Planning Fall Classes

As you Begin
We know you are anxious to start your first semester at Puget Sound. Here are some important tips to keep in mind as you begin planning and before your complete your advising placement questionnaire (becomes available April 1, to be completed by June 1):

Plan to participate in activities outside of the classroom. Out-of-class activities have a lot to do with the personal growth you will experience during your college years.

Practice time management. On campus, you are more independent than may have ever been before, and you will need to develop some self-discipline to manage your time well.

Keep your priorities straight. Your first responsibility as a college student is to be a student. But since you also need food, rest, and exercise, as well as outside activities, make time for your personal life as well as your academic one. Many college students use day planners. Plan on scheduling about 16 hours a week as time in class and another 32 hours for study. Figure in about 21 hours for meals, and another two hours or so to do your laundry, clean your room, etc. Don't forget to reserve at least three or four hours per week for exercise.

You should have about four to six hours per day left over. Now comes the hard part. How do you want to use those extra hours?
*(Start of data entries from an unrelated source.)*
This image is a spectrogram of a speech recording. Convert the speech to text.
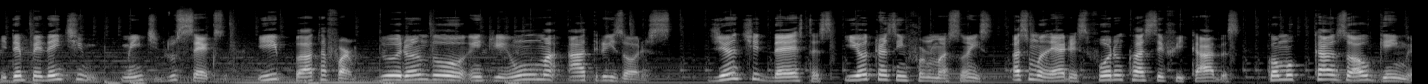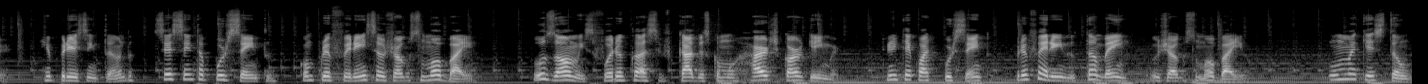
independentemente do sexo e plataforma, durando entre 1 a 3 horas. Diante destas e outras informações, as mulheres foram classificadas como casual gamer, representando 60%, com preferência aos jogos mobile. Os homens foram classificados como hardcore gamer, 34%, preferindo também os jogos mobile. Uma questão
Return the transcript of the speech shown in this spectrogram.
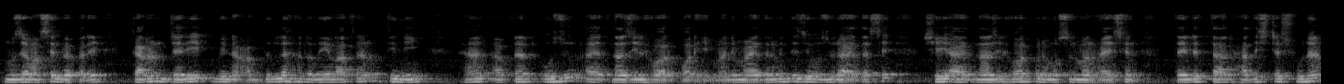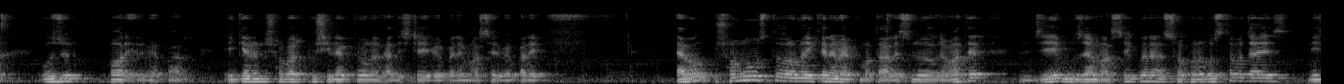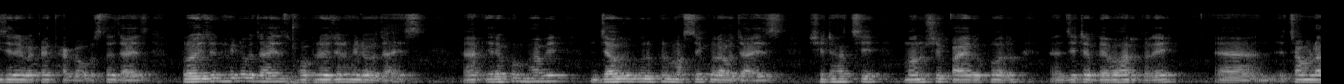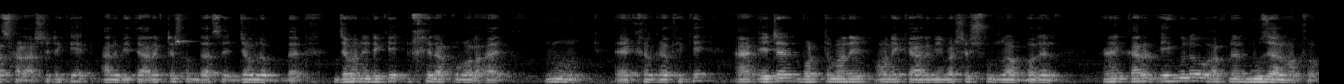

Will you use eight to 12 hours per week for a work-study job or other employment? Will you participate in intercollegiate sports or intramurals, or sing in a choral group, or be a campus DJ? Whatever you decide, you should have time for two or three other activities. If you don't, college is likely to become a grind. Just be honest with yourself about how you want to spend your time. Even if you don't end up using a day planner, it never hurts to make a plan.

Don't procrastinate. After Orientation is over, many first-year students think they have more time than they actually have. Their class schedules require only about 15 or 16 hours in class each week. In some classes most of the grade is based on midterm and final exams and a paper that may not be due until near the end of the term. Unlike high school, several classes don't appear to require any "real" work for five or six weeks.

Don't be fooled. As a rule, to earn an average (C) grade in an average class, you should devote about two hours of out-of-class study for every hour in class. Of course some classes require less work outside of class; others require more. Plan a routine for keeping up with your studies rather than waiting until the last minute to work on a big project or paper or to study for a big exam.